### EXERCISE INSTRUCTIONS
Where the records below show the word "pauses" in a line, please copy that line.

───── GIVEN RECORDS

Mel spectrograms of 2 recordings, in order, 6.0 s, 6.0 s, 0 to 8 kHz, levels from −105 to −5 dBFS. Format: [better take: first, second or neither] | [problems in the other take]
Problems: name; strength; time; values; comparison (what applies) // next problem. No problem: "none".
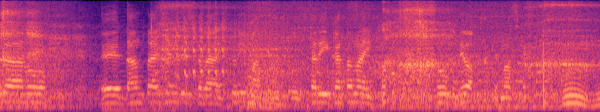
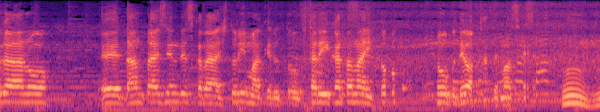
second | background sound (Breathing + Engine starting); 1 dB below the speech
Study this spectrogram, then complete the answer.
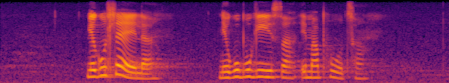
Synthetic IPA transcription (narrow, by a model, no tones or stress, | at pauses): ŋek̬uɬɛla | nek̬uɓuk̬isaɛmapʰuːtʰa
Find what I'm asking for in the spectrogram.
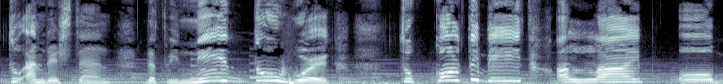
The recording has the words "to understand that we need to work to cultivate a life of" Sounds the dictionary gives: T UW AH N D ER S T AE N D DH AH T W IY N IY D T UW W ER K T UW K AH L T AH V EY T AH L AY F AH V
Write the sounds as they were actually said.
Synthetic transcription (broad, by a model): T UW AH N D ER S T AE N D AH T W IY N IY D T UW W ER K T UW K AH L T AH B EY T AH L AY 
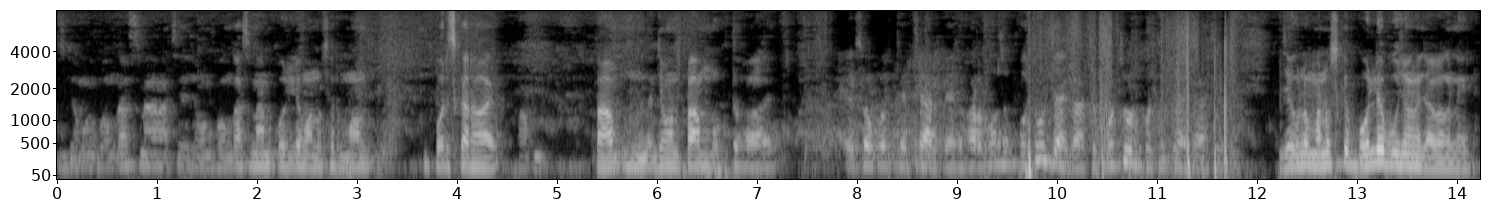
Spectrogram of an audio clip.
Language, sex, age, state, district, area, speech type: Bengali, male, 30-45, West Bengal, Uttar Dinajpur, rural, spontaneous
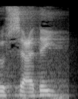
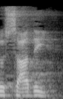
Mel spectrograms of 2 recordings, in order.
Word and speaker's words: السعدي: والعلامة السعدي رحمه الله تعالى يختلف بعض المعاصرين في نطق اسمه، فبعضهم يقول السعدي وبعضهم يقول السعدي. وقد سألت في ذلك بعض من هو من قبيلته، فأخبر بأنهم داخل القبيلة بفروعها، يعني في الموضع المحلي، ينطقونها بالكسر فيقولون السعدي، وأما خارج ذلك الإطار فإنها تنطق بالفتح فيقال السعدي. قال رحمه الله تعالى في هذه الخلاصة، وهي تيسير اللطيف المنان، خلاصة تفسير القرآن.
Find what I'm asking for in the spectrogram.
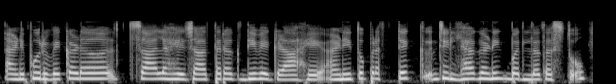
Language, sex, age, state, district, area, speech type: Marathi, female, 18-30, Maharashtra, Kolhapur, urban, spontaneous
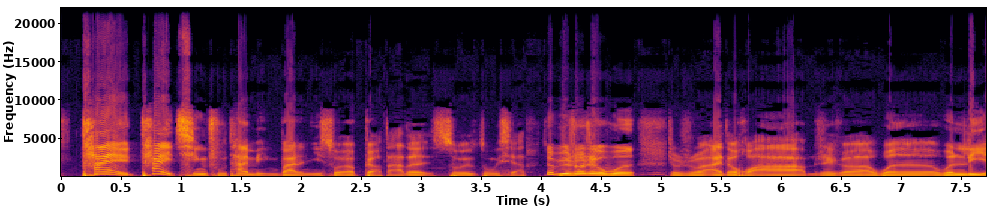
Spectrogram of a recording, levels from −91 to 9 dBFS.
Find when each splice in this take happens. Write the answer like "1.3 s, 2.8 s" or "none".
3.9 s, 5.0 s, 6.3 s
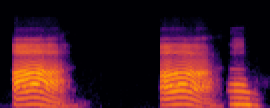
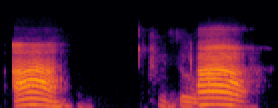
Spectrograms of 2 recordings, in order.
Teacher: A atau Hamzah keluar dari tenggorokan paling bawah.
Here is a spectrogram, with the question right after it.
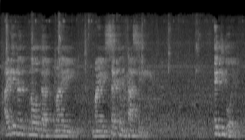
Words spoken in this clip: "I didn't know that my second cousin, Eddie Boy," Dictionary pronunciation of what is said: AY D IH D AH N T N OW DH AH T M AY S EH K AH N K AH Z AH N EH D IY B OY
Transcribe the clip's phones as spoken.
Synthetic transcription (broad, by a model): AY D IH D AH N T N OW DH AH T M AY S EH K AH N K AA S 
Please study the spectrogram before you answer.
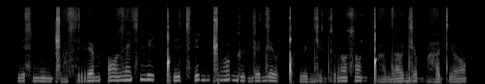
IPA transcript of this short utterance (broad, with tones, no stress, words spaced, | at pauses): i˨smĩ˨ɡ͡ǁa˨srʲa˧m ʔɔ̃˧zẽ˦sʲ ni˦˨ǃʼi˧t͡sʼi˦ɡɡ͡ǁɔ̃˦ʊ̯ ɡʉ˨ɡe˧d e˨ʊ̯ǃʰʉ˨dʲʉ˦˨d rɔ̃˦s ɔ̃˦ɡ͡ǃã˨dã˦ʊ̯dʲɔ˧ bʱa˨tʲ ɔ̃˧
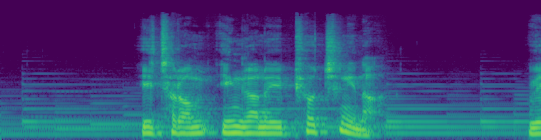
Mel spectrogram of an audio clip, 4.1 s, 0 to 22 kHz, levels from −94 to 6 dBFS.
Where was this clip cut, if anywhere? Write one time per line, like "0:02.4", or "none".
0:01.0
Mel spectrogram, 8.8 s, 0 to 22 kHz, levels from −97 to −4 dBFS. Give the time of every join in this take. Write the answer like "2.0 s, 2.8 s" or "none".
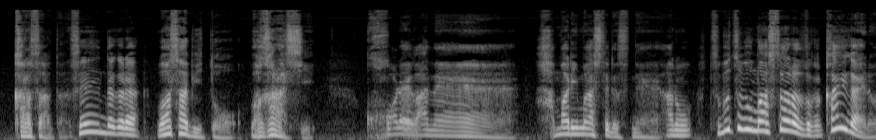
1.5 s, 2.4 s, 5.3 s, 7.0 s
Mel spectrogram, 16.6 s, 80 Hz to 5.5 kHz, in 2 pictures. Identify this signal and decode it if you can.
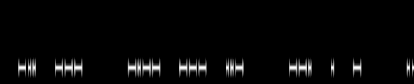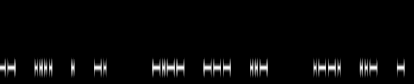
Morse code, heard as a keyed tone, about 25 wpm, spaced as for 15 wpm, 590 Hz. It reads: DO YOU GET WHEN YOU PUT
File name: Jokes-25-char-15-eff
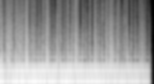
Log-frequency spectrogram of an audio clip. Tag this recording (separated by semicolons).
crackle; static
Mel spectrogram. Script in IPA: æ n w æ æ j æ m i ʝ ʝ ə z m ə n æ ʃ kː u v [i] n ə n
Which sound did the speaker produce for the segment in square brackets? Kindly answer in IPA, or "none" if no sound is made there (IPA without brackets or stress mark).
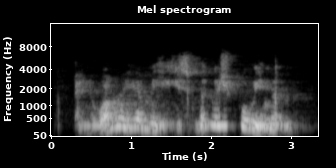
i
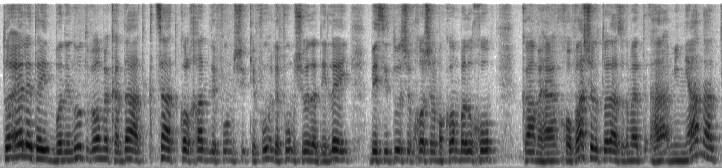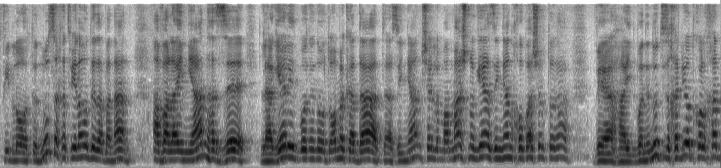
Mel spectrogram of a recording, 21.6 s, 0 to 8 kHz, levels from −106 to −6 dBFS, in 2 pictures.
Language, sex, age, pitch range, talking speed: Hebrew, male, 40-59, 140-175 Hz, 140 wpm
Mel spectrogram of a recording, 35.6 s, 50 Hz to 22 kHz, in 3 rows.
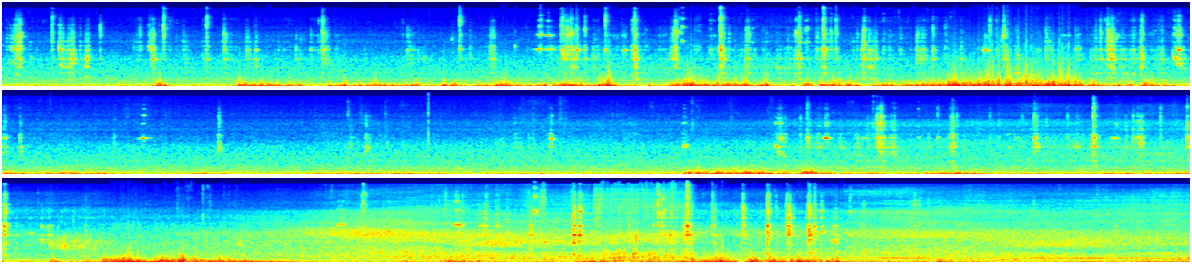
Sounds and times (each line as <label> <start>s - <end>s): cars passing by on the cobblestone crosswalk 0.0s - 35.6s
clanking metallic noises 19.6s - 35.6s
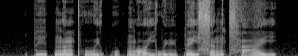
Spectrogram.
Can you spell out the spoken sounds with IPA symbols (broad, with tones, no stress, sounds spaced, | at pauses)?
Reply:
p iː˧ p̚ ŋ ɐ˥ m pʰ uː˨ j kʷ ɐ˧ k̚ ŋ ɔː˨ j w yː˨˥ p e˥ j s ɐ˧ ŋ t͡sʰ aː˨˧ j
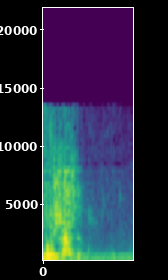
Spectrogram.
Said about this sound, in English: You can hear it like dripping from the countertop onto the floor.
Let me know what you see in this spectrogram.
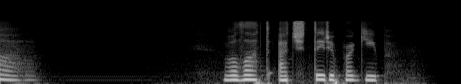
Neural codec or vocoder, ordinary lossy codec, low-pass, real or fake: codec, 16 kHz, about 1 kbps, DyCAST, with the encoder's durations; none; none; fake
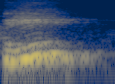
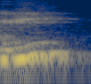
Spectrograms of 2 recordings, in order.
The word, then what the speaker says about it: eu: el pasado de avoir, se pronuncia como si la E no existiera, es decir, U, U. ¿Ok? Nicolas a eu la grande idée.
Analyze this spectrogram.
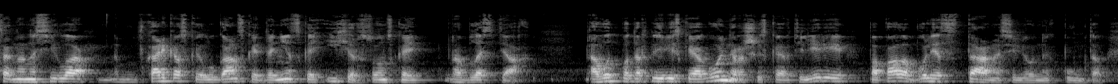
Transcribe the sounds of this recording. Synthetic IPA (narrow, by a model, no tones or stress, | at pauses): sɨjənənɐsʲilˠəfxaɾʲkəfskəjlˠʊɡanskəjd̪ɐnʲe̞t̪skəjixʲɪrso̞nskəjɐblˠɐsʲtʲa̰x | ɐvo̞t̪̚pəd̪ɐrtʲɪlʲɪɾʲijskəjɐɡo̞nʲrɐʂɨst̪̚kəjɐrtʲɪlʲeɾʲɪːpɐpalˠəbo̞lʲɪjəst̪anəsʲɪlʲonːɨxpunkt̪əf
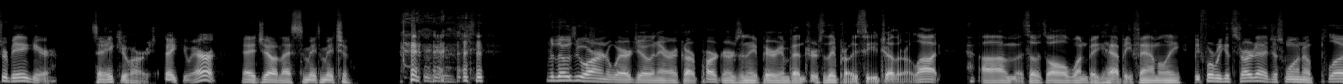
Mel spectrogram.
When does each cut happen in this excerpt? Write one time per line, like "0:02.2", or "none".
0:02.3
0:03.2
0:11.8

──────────

### SOLUTION
Synthetic IPA transcription (narrow, by a model, no tones or stress, | at pauses): ŋek̬uɬɛla | nek̬uɓuk̬isaɛmapʰuːtʰa
IPA transcript of this short utterance (broad, with tones, no stress, words spaced, | at pauses): i˨smĩ˨ɡ͡ǁa˨srʲa˧m ʔɔ̃˧zẽ˦sʲ ni˦˨ǃʼi˧t͡sʼi˦ɡɡ͡ǁɔ̃˦ʊ̯ ɡʉ˨ɡe˧d e˨ʊ̯ǃʰʉ˨dʲʉ˦˨d rɔ̃˦s ɔ̃˦ɡ͡ǃã˨dã˦ʊ̯dʲɔ˧ bʱa˨tʲ ɔ̃˧
Can you spell out the spoken sounds with IPA symbols (broad, with tones, no stress, sounds spaced, | at pauses)?
Transcribe the sounds of this recording. Synthetic IPA (narrow, by a model, no tones or stress, | at pauses): sɨjənənɐsʲilˠəfxaɾʲkəfskəjlˠʊɡanskəjd̪ɐnʲe̞t̪skəjixʲɪrso̞nskəjɐblˠɐsʲtʲa̰x | ɐvo̞t̪̚pəd̪ɐrtʲɪlʲɪɾʲijskəjɐɡo̞nʲrɐʂɨst̪̚kəjɐrtʲɪlʲeɾʲɪːpɐpalˠəbo̞lʲɪjəst̪anəsʲɪlʲonːɨxpunkt̪əf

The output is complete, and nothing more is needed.